and the State;
c. Whether demolition of the subject property would be contrary to the purpose
and intent of this chapter as set forth in Sec. 33.19 and to the objectives of
the historic preservation plan for the applicable district as duly adopted by the
Common Council;
d. Whether the building or structure is of such old and unusual or uncommon
design, texture and/or material that it could not be reproduced or be reproduced
only with great difficulty and/or expense;
e. Whether retention of the building or structure would promote the general
welfare of the people of the City and the State by encouraging study of American
history, architecture and design or by developing an understanding of American
culture and heritage;
f. Whether the building or structure is in such a deteriorated condition that it is not
structurally or economically feasible to preserve or restore it, provided that any
hardship or difficulty claimed by the owner which is self-created or which is the

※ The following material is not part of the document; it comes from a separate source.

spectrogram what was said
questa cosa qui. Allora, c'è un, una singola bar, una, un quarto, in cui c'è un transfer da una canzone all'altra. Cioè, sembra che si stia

result of any failure to maintain the property in good repair cannot qualify as a
basis for the issuance of a Certificate of Appropriateness;
g. Whether any new structure proposed to be constructed or change in use

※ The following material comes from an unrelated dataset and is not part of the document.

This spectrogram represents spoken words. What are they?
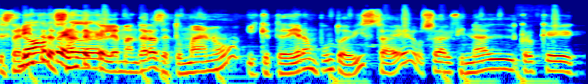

proposed to be made is compatible with the buildings and environment of the
district in which the subject property is located.
The Landmarks Commission must approve all demolitions of buildings on
landmark property or in historic districts.
First, the property owner should determine whether or not the demolition
request will require a public hearing. The ordinances require that the
Landmarks Commission hold a public hearing on all proposed demolitions,
except the following:
1. all detached garages and accessory buildings;
2. all non-residential buildings constructed after 1945
If the demolition request will require a public hearing, a letter to the
Landmarks Commission explaining the reasons for the demolition should
be submitted to the Landmarks Commission staff no later than three weeks
before the meeting at which you wish the project discussed. This allows time
to publish notices in the newspaper of record and send letters to surrounding
property owners. If a new building is planned for the site, elevations and a
plan showing the location of the new building should be included (see section
on new construction). If the proposed demolition is exempt from the public
hearing requirements, the request for review should be submitted no later
than 10 days before the meeting at which you wish your project discussed.
There is no fee for Landmarks Commission review.
The Landmarks Commission has the authority by ordinance to issue work
orders. If an owner undertakes a project without receiving a “certificate of
appropriateness” for it first, the Landmarks Commission can issue a work
order requiring the owner to get a “certificate of appropriateness” or else
remove the work and restore the building to its appearance before alteration.
The City may also undertake legal proceedings, which could result in a fine
of up to $200 per day for every day that the project is in non-compliance.
The alderperson for the district or the property owner may appeal the
Mansion Hill Design Criteria